Showing Courtesy

Everyone knows the situation; seated at a table having lunch with one party who is constantly checking their cell phone.cell-phone

Frustrating and Rude!

Most people believe that they have good mobile manners. However, this isn’t always the case. Responding to texts, emails, and taking calls seem to be take precedent over live interaction. People become irritated by the use of cell phones in public places.

While we can’t change everyone’s bad habits, let’s bring some attention to it.  July is Cell Phone Courtesy Month and let’s start with ourselves. We can accomplish this by following a few tips for cell phone etiquette.

When you are engaged face-to-face with others, during a meeting or conversation, don’t check your cell phone for texts or emails. You should give them your complete and undivided attention. Concentrate on the person(s) you are having the conversation with.

Be sure to set your cell phone volume to silent or vibrate when in a meeting, courtroom, theater, place of worship and especially while driving. There is no message or call that is so important to check during this time.

Do yourself a favor and don’t embarrass yourself in public. If you know that you have an important call to make, that may become emotional or intense, save it for another time. You want to make sure you are in a private place, not in public where everyone can hear you.

Finally, don’t yell. It’s very easy to start yelling while on your cell phone. Always be mindful of your personal volume control.
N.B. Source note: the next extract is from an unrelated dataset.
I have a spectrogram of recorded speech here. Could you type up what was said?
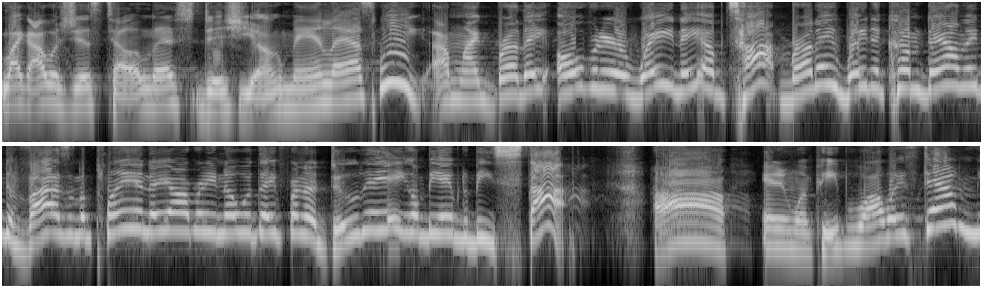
Like I was just telling this this young man last week. I'm like, bro, they over there waiting. They up top, bro. They waiting to come down. They devising a plan. They already know what they finna do. They ain't gonna be able to be stopped. Ah, oh, and when people always tell me,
If you follow these simple tips for the month of July, everyone will appreciate your mobile manners!

Distracted Driving – The Basics

driving_putyourphonedownsignDistracted Driving is any activity that could divert a person’s attention away from their primary task of driving.  Types of distractions besides texting and using a cell phone include: eating and drinking, grooming, reading including maps, adjusting a radio or CD player. But because text messaging requires visual, manual and cognitive attention, it is by far the most alarming distraction.  Cell phone use may not be the only distraction for drivers, but when you combine the risk with the frequency and prevalence, the reason for putting an end to this deadly behavior becomes clear.
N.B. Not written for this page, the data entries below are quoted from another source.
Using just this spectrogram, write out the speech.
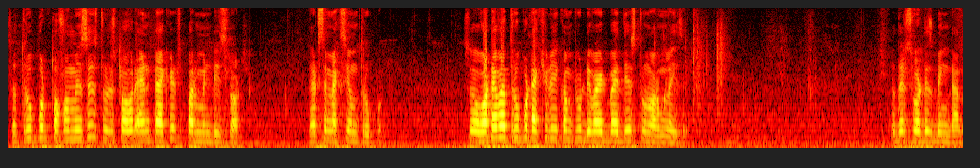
so throughput performance is 2 raised power n packets per MIND slot that is the maximum throughput so whatever throughput actually compute divide by this to normalize it so that is what is being done.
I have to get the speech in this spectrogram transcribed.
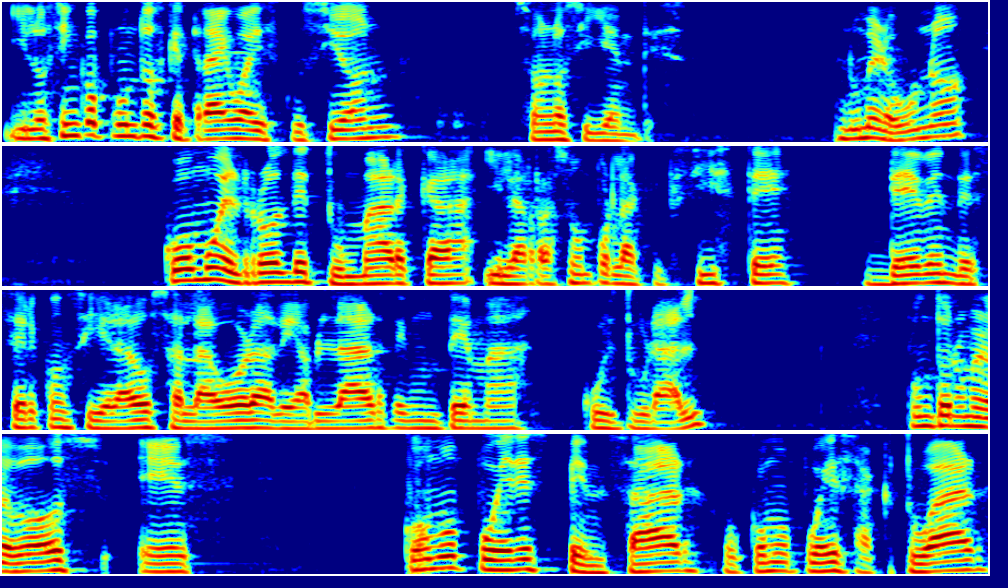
Y los cinco puntos que traigo a discusión son los siguientes. Número uno, cómo el rol de tu marca y la razón por la que existe deben de ser considerados a la hora de hablar de un tema cultural. Punto número dos es ¿Cómo puedes pensar o cómo puedes actuar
Sending or receiving a text takes a driver’s eyes from the road for an average of 4-6 seconds. When driving 55 mph, this is the equivalent of driving the length of an entire football field BLIND.


What can we as drivers do immediately to avoid distraction?

  • put down the cell phone
  • pull over to talk or text
  • eat or drink only when the vehicle is stopped
  • pre-select your music playlist before starting out
  • take care of grooming at home

Small steps will make a big difference. Drivers who used their cell phones and were involved in a crash didn’t start their call with the intention of injuring or killing another person or themselves. Don’t become a statistic! You are driving a 2 ton vehicle. There’s a lot going on around you.

Stay focused. Stay alive.